Why is Full Tort Better?
Most personal injury attorneys like ourselves recommend to our clients that they take out the Full Tort option, as it has no limits on an insurance policyholder’s rights. It covers for every possible personal injury that could occur in a motor vehicle accident. Often, by the time our clients realize that they are not covered by this option, it is too late and the accident has taken place.
Clients do not Always Know Which Tort Covers Them
As stated in Pennsylvania law, when the policyholder selects Limited Tort or Full Tort, it also applies to other people who are named on the policy. They are referred to as “named insureds”, which is normally the spouse and other people who are relatives and live in the same household. When a new auto is purchased by a member of the household, the purchaser may choose Limited Tort so all other members named on the policy have the same coverage. If an accident takes place involving one of the insureds, they may not realize which type of coverage they have until they find they are limited in their personal injury claim.
We, as personal injury lawyers, do not recommend that anyone who purchases a auto, whether new or used, should even consider taking out a Limited Tort policy. One of the worst things about an insurance policy is that it is renewed annually automatically and the holders rarely remember what the real worth is of their cover until an accident takes place and a serious injury is the result.
Some People Think That They are Always Covered by the Negligent Driver’s Policy
If you have an accident and it was the fault of a negligent driver, it is your tort selection that determines your right to file a personal injury claim for non-economic damages. The tort selection by the negligent driver is not relevant to your claim, as it is you that has given up your full rights by selecting the discounted Limited Tort option. The tort selected by the negligent driver only has an effect on his or her own rights and that of his or her spouse, along with any other relatives in the household that are included in the policy.
Your tort selection also applies when you are in any motor vehicle that carries passengers and is privately owned. This is the coverage you will have if involved in an accident in another person’s vehicle.
Finally, it must not be forgotten that the restrictions on Limited Tort are only relevant to damages that are non-economic, which relates to the personal injuries side of the accident. The restrictions imposed by Limited Tort do not apply to property damage, medical expenses and loss of wages. A person who has been injured and has Limited Tort coverage is permitted to make a claim for compensation to the negligent driver for any damage to their own vehicle, for any loss of wages while recovering from the injury and for any medical expenses that have not been paid after the limit on their own auto insurance policy for medical costs has been reached.
The Limited Tort choice means recovery is limited for any injuries that have been sustained in an auto accident.

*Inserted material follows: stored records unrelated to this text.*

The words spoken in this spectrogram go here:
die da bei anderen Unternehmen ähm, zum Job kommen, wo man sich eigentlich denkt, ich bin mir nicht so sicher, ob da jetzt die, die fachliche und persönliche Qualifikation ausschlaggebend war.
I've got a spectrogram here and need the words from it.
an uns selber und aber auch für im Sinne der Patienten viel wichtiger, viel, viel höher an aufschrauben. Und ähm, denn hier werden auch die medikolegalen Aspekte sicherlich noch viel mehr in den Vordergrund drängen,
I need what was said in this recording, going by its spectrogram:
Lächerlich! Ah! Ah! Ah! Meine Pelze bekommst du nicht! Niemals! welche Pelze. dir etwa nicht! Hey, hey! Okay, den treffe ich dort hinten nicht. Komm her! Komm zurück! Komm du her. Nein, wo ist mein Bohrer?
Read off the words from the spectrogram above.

In practice, this means that unless the injuries are very serious, no money can be collected at all. The definition for “serious” is unclear.
Under Limited Tort Claims, What is a Serious Injury?

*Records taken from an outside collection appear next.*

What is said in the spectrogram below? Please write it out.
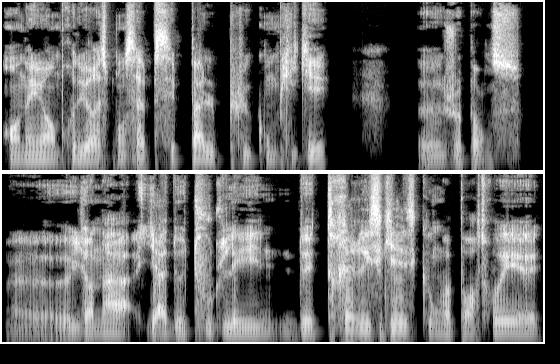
en ayant un produit responsable, c'est pas le plus compliqué, je pense. Euh, il y en a, il y a de toutes les, des très risqués, ce qu'on va pouvoir trouver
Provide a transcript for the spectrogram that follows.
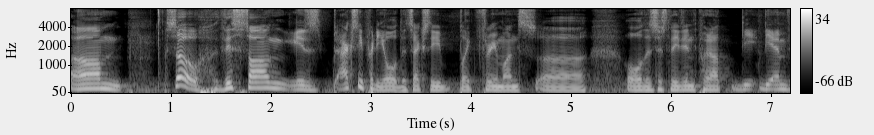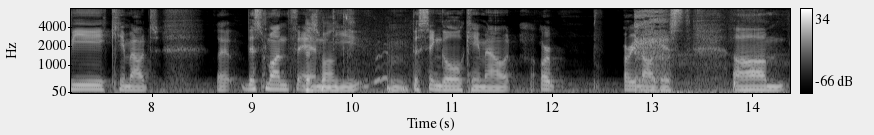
um. So this song is actually pretty old. It's actually like three months uh, old. It's just they didn't put out the the MV came out uh, this month and month. the the single came out or or in August. Um,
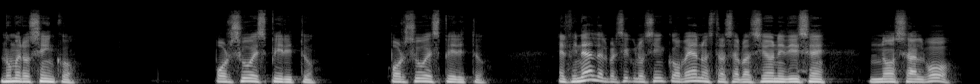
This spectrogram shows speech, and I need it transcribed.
Número 5. Por su espíritu. Por su espíritu. El final del versículo 5 ve a nuestra salvación y dice, nos salvó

Often, a serious injury leads to death, but there are also situations where one or more bodily functions have been seriously damaged or where disfigurement is likely to be permanent. Over the last twenty years, many cases have been in front of courts and most personal injury lawyers like ourselves are still left with an uncertain definition of the term “serious injury”. Of the cases that have been through litigation, trying to further define just what the law means by seriously impaired bodily functions has never been fully confirmed.

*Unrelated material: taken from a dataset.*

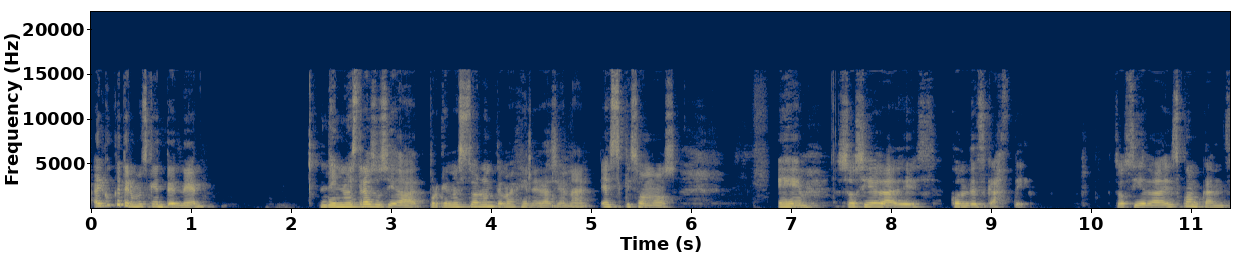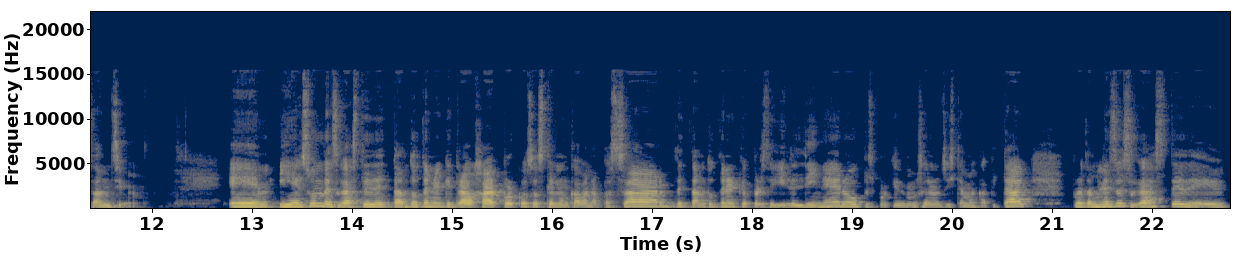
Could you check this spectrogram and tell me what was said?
algo que tenemos que entender de nuestra sociedad, porque no es solo un tema generacional, es que somos eh, sociedades con desgaste, sociedades con cansancio. Em, y es un desgaste de tanto tener que trabajar por cosas que nunca van a pasar, de tanto tener que perseguir el dinero, pues porque vivimos en un sistema capital, pero también es desgaste de,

Courts have tried to address these uncertainties by viewing most injuries to “soft tissues”, such as in the neck and back, as not sufficient enough to meet the “severely impaired” condition. Frequently, head injuries and broken bones have not met the law’s “serious”, definition even though the impact on the individuals concerned was quite serious.
As a result of the Limited Tort category and the term “serious”, courts are acting unfavorably when it comes to handling personal injury cases when the victim was only covered by Limited Tort.
When it comes to appearing in court, if the injuries of the personal injury victim have healed and no pain is being experienced, then the injury no longer falls in the serious category. There is no thought put into the fact that the person might have been off work for several weeks or months recovering.
It is not impossible to win a claim under Limited Tort, but it is undoubtedly far more difficult. The insurers are now able to gather money on policies which they have less risk of loss. Overall, the insurers’ chance of paying out on claims is now reduced at a far greater rate than the very small rate reduction that has been transferred to the consumer who chooses limited tort. Currently, there is just one method for a person to fully protect themselves and that is to pay out for the higher rates and get Full Tort cover. Our law offices here in Pennsylvania fully support Full Tort as the only effective form of coverage.
If you have been involved in a car accident that was not your fault and you do not understand what your insurance policy covers when making a claim for a personal injury, call us here in Pennsylvania where our experienced tort lawyers will guide you through the complicated process. We have won many personal injury claims for victims who have only been covered by the Limited Tort option as we are dedicated to ensuring that our clients get the compensation they deserve. Call us for a free, no strings consultation. We work on a contingency fee basis so if we take on your case you only pay when we win. Don’t let your insurance company get the better of you as you are legally entitled to be compensated for injuries in a car accident that were not your fault.